US8799301 *Mar 28, 2012Aug 5, 2014International Business Machines CorporationAvoiding duplicate and equivalent data objects in service registries
US20090287721 *Mar 3, 2009Nov 19, 2009Lukasz GolabGenerating conditional functional dependencies
US20120185493 *Mar 28, 2012Jul 19, 2012International Business Machines CorporationAvoiding duplicate and equivalent data objects in service registries
US20130054539 *Aug 26, 2011Feb 28, 2013Qatar FoundationDatabase Record Repair
WO2011071833A1 *Dec 6, 2010Jun 16, 2011Accenture Global Services GmbhMethod and system for accelerated data quality enhancement
WO2013115261A1 *Jan 30, 2013Aug 8, 2013Nec CorporationData cleansing system, data cleansing method, and program
WO2013146884A1 *Mar 27, 2013Oct 3, 2013Nec CorporationData-cleansing system, method, and program
Classifications
U.S. Classification706/48, 707/E17.048, 707/999.1
International ClassificationG06F17/30, G06N7/00
Cooperative ClassificationG06F17/30303
European ClassificationG06F17/30S
Legal Events
DateCodeEventDescription
Aug 18, 2011ASAssignment
Effective date: 20110817
Owner name: ALCATEL LUCENT, FRANCE
Free format text: ASSIGNMENT OF ASSIGNORS INTEREST;ASSIGNOR:ALCATEL-LUCENT USA INC.;REEL/FRAME:026770/0566
Aug 15, 2011ASAssignment
Effective date: 20081101
Owner name: ALCATEL-LUCENT USA INC., NEW JERSEY
Free format text: MERGER;ASSIGNOR:LUCENT TECHNOLOGIES INC.;REEL/FRAME:026749/0198
Sep 7, 2007ASAssignment
Owner name: LUCENT TECHNOLOGIES INC., NEW JERSEY
Free format text: ASSIGNMENT OF ASSIGNORS INTEREST;ASSIGNORS:FAN, WENFEI;GEERTS, FLORIS;JIA, XIBEI;AND OTHERS;REEL/FRAME:019799/0100;SIGNING DATES FROM 20070721 TO 20070722

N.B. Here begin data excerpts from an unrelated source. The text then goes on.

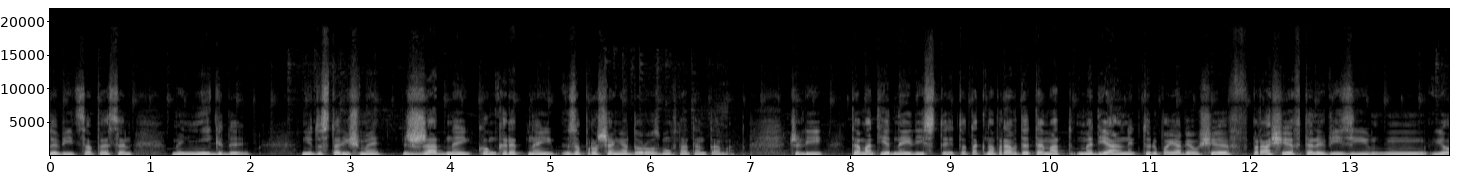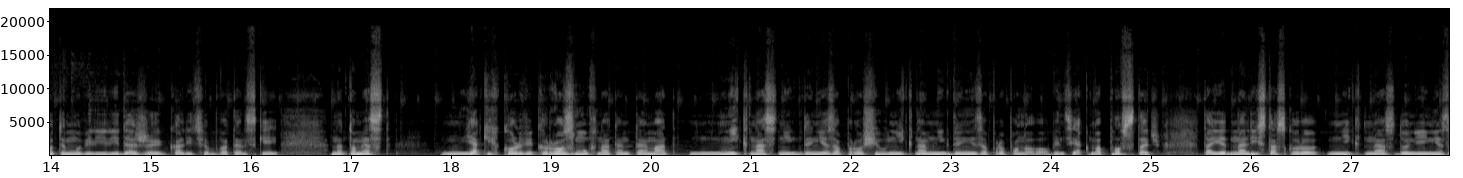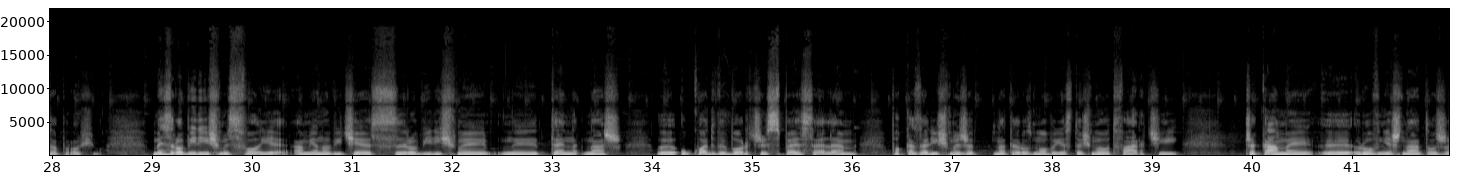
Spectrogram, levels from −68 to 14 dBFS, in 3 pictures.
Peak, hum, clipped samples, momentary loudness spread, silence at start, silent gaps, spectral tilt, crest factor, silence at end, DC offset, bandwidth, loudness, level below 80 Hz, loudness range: 0 dBFS; none; under 0.1%; 8 LU; 0 s; none; -6.5 dB/octave; 16 dB; 0 s; under 0.1%; 14 kHz; -16 LUFS; -38 dBFS; 3 LU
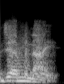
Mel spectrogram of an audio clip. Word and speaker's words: Gemini: So the real pronunciation of this word is Gemini.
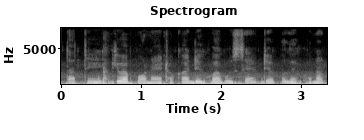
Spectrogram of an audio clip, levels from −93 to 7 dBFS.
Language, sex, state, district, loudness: Assamese, female, Assam, Kamrup Metropolitan, -16 LUFS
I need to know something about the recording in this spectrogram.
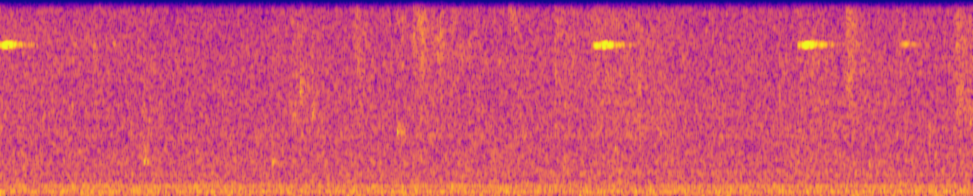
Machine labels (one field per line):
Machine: pump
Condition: normal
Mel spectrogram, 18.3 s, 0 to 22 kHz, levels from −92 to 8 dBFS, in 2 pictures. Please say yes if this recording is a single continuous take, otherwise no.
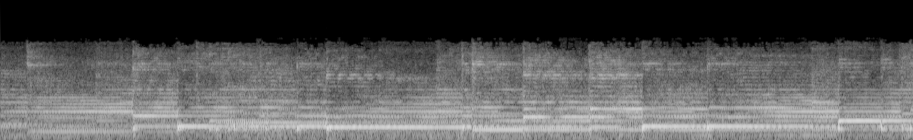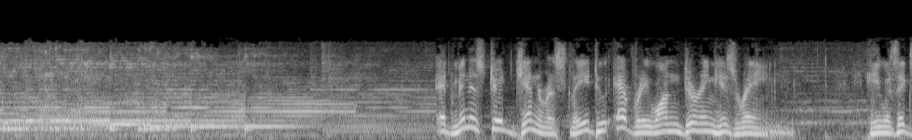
yes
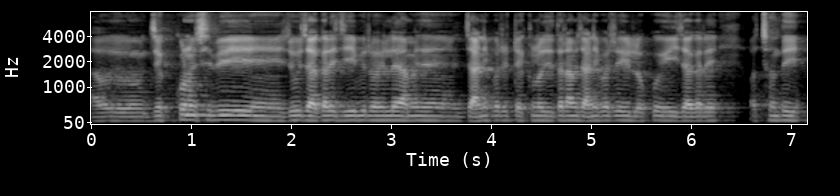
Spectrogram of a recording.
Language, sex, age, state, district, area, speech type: Odia, male, 30-45, Odisha, Dhenkanal, rural, spontaneous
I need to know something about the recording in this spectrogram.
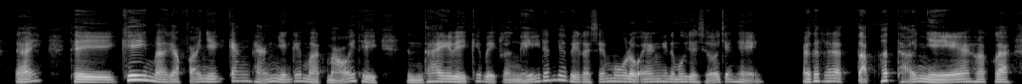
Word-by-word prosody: Đấy, 120 +9 +2 0.3
thì 115 -3 +5
khi 210 +1 +7
mà 145 -11 +2
gặp 110 -1 -2
phải - - -2
những 125 -2 0
cái 130 - -19
căng 155 -1 -2
thẳng, 115 +2 -3
những 115 -4 -1
cái 150 +5 -4
mệt 105 -7 -1
mỏi 100 +8 0
thì, 110 -7 -1 0.3
ừm, 100 -1 -2
thay 130 +3 +2
vì 115 -4 +4
cái 150 - -8
việc 110 -5 -3
là 105 - -2
nghĩ 105 +6 -2
đến 180 +4 -3
cái 205 -1 -1
việc 120 -9 -1
là 105 - -1
sẽ 125 - -5
mua 140 0 -2
đồ - - +3
ăn 125 +2 -2
hay 135 0 -5
là 120 - -2
mua 120 +1 -2
trà 115 - 0
sữa 100 0 -2
chẳng 115 +1 -4
hạn, 105 -4 -3 0.4
bạn 110 - +1
có 155 - +2
thể 140 -2 -4
là 145 - +2
tập - - +2
hít 175 +1 +3
thở - - -3
nhẹ 115 -1 +3
hoặc 120 -1 -3
là, 115 -2 +4
120 Hz, 275 wpm, -24 LUFS, 110-140 Hz, 0.4 s, khi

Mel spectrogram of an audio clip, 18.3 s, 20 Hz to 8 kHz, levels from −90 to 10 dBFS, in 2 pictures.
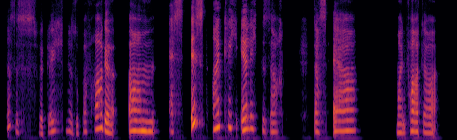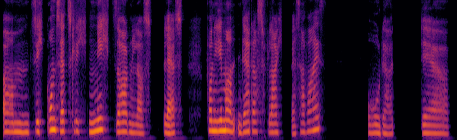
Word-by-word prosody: Das 310 -6 -12
ist 195 -2 -15
wirklich 195 +8 -11
'ne 210 -3 -13
super 170 +5 -16
Frage. 245 -5 -1 0.2
Ähm, 215 -1 +2 0.3
es 200 0 -10
ist 400 0 +2
eigentlich 290 +2 0
ehrlich 260 +3 +1
gesagt, 205 -3 -12 0.6
dass 205 -1 -8
er, 220 +1 -2 0.8
mein 180 -1 -6
Vater, 205 -4 -3 0.4
ähm, 195 -1 +1
sich 205 +2 -2
grundsätzlich 210 -2 +3
nichts 240 +4 +4
sagen 200 -1 +1
lasst 165 -2 -5 0.2
lässt 170 -1 0 0.4
von 220 0 +5
jemandem, 215 -3 +6
der 200 +2 +1
das 205 0 -5
vielleicht 185 -1 -5
besser 165 +5 -9
weiß 240 +5 -1 0.9
oder 170 -2 -5 0.6
der 165 -2 -4
205 Hz, 105 wpm, -26 LUFS, 185-220 Hz, 0.9 s, jemandem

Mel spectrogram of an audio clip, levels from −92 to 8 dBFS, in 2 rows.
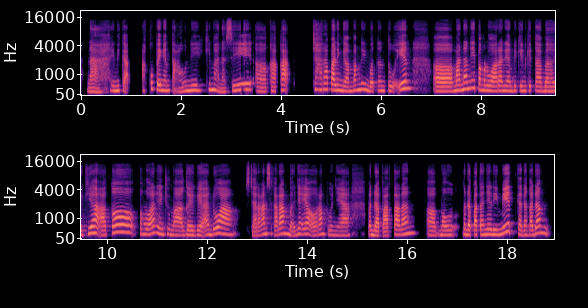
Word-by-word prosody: Nah, 180 +1 -4
ini 230 +1 -1
Kak, - - -2 0.2
aku 310 - -6
pengen 240 -5 +2
tahu 205 -3 -7
nih 240 0 0
gimana 260 -11 -1
sih, 235 +8 -2 0.3
eee, 195 -2 -4
Kakak, 210 +5 -1 0.5
cara 280 0 -2
paling 255 -2 +4
gampang 215 +4 -1
nih 280 +1 +1
buat 205 0 -2
nentuin, 225 +8 0 0.5
eee, 205 -1 +4
mana 245 +5 +3
nih 355 +1 -1
pengeluaran 230 -3 +2
yang 225 -1 -1
bikin 225 0 -3
kita 215 -1 -3
bahagia 210 +7 +1 0.2
atau 335 +9 +3
pengeluaran 250 +4 +1
yang 250 - -1
cuma 210 -4 0
gaya-gayaan 215 +1 0
doang. 260 -2 +3 0.2
Secara 190 -1 -5
kan 260 - 0
sekarang 270 +1 +1
banyak 240 +2 -2
ya 260 -1 +1
orang 230 +6 -1
punya 200 -1 -5 0.3
pendapatan, 215 +8 +1 0.2
eee, 205 -1 -1
mau 210 -1 0 0.3
pendapatannya 230 +1 +2
limit 300 +12 +2
kadang-kadang, 235 +6 0
230 Hz, 140 wpm, -24 LUFS, 210-260 Hz, 0.5 s, paling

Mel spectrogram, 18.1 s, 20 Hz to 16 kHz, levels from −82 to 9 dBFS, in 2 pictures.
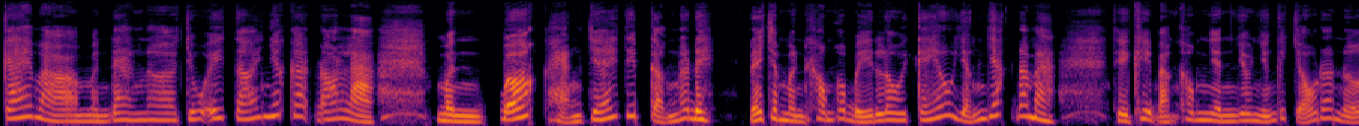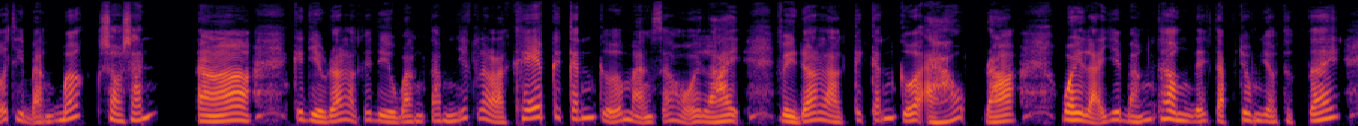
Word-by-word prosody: Cái 260 +4 +1
mà 170 -11 +1
mình 170 -1 -3
đang, 205 0 -3
ơ, 200 -1 -3
chú 225 0 -2
ý 245 +2 -1
tới 245 0 -3
nhất 320 +3 -1
á, 315 -2 -3
đó 225 +1 -2
là 185 -11 +3 0.4
mình 165 -5 +4
bớt - - +7
hạn 160 +2 -2
chế 225 +7 +2
tiếp 320 -1 -2
cận 155 +1 -1
nó 225 - 0
đi, 235 -4 +6 0.3
để - - +5
cho 250 - 0
mình 185 -7 0
không 210 +4 -3
có 245 - -3
bị 155 0 +1
lôi 200 +2 +1
kéo 250 +10 -1
dẫn 250 -4 -1
dắt 335 +4 -3
đó 315 - +1
mà. 210 -10 +3 0.4
Thì 185 - +1
khi 230 -3 0
bạn 155 -4 -2
không 210 +1 -3
nhìn 175 -4 0
vô 195 - -1
những 170 -2 -2
cái 255 - -9
chỗ - - -2
đó 255 - -3
nữa 155 - -2
thì - - -4
bạn 160 +5 -4
bớt 255 +8 +1
so 195 - 0
sánh. 200 +8 +1 0.3
Đó, 180 +3 +6 0.3
cái 225 - -3
điều 180 -7 +2
đó 175 +3 +2
là 205 - -4
cái 210 - -9
điều 165 -6 -1
quan 160 +2 -3
tâm 180 0 -5
nhất 255 +9 -6
đó 245 - -3
là 145 - +1
khép 255 - +1
cái 280 - -4
cánh 255 +3 -1
cửa - - -1
mạng 150 -9 -1
xã 155 - -7
hội 165 -4 -3
lại. 160 +4 +2 0.3
Vì 165 -4 +3
đó 180 +5 +3
là 165 -8 0
cái 205 - -8
cánh 250 +6 -3
cửa - - +2
ảo. - - +1
Đó, - - +4 0.3
quay 215 -2 +6
lại - - +1
với 220 - 0
bản 165 -1 -4
thân 225 -6 +2
để 165 +1 -2
tập - - -1
trung 205 -2 -1
vào 170 - -2
thực 160 -1 -14
tế, 225 +9 +2
200 Hz, 290 wpm, -22 LUFS, 170-240 Hz, 0.4 s, bớt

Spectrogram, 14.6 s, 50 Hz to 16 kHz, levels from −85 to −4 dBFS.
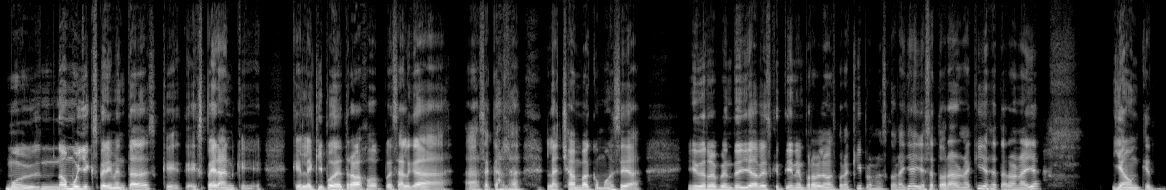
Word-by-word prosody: mu 170 -1 +1 0.3
no 165 +2 +2
muy 185 -1 +6
experimentadas, 145 0 +2
que 120 -3 -7
que - - -6
esperan 150 +3 +3
que 110 -4 -10 0.4
que 125 - -2
el 125 +1 +3
equipo 155 +4 +3
de 135 -1 +6
trabajo, 140 +6 +2
pues, 130 -1 -3
salga 130 -1 +1
a 125 0 -4
sacar 130 +1 -4
la 135 -1 -4 0.3
la 120 -3 -1
chamba 135 0 +2
como 125 -1 -4
sea. 140 +2 0 0.6
Y 140 - -3
de 135 0 +4
repente 145 +3 +1
ya 145 0 +4
ves 145 0 0
que 160 - -7
tienen 145 -2 -2
problemas 140 0 0
por 130 +1 -6
aquí, 135 +11 -7
problemas 165 -4 -10
por 135 -1 -9
allá, 200 +8 -4
ya 170 -5 -2
se 165 - -5
atoraron 145 -1 -2
aquí, 145 +11 -6
ya 200 -4 -1
se 175 - -4
atoraron 155 -2 -5
allá. 190 +6 -1 0.9
Y 145 -4 0
aunque 140 0 -2
140 Hz, 185 wpm, -20 LUFS, 135-155 Hz, 0.9 s, muy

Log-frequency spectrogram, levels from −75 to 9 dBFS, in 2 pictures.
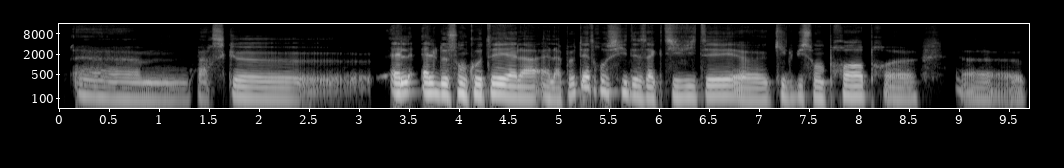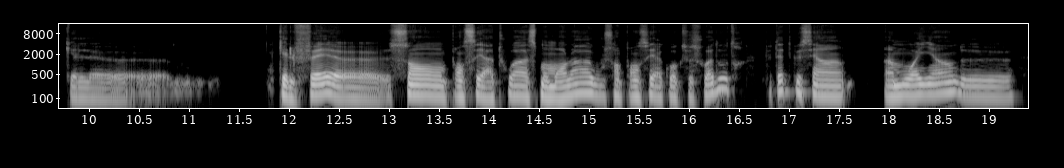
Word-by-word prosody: Hem, 95 -5 -7
parce 95 -2 -7
que, 110 - -5 0.2
elle 145 +2 +6
elle 140 -1 +7
de 130 - +6
son 135 0 +3
côté 130 +2 +6
elle 115 -2 +5
a 105 0 +1
elle 105 -4 -3
a 100 - -5
peut-être 120 -3 0
aussi 155 -1 -1
des 120 -5 -1
activités, 115 +2 0
heu, 95 -1 -1
qui 95 +5 -7
lui 105 +2 -8
sont 105 -1 -1
propres, 115 +2 0
heu, 100 -1 -6 0.4
heu, - - -11
qu'elle, 100 -2 -5
heu, 95 -1 -8 0.9
mmh, - - -30
qu'elle - - +2
fait, 130 +2 +4
heu, 105 -1 0
sans 120 -1 +3
penser 110 +3 +1
à 100 -1 -1
toi 120 +2 -2
à - - +1
ce - - -1
moment-là 120 +5 +2
ou 120 -3 -3
sans 115 +1 -4
penser 110 +3 -2
à 105 - -3
quoi 110 - -3
que - - -16
ce - - -8
soit 125 +7 -2
d'autre. 185 +2 -4 0.2
Peut-être 155 0 -4
que 150 - -2
c'est 135 -3 -1
un 115 -1 +1 0.4
un 110 -1 0
moyen 125 +4 +2
de 110 -4 -4
115 Hz, 160 wpm, -20 LUFS, 105-130 Hz, 0.9 s, elle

Free format text: ASSIGNMENT OF ASSIGNORS INTEREST;ASSIGNORS:FAN, WENFEI;GEERTS, FLORIS;JIA, XIBEI;AND OTHERS;SIGNINGDATES FROM 20070721 TO 20070722;REEL/FRAME:019799/0100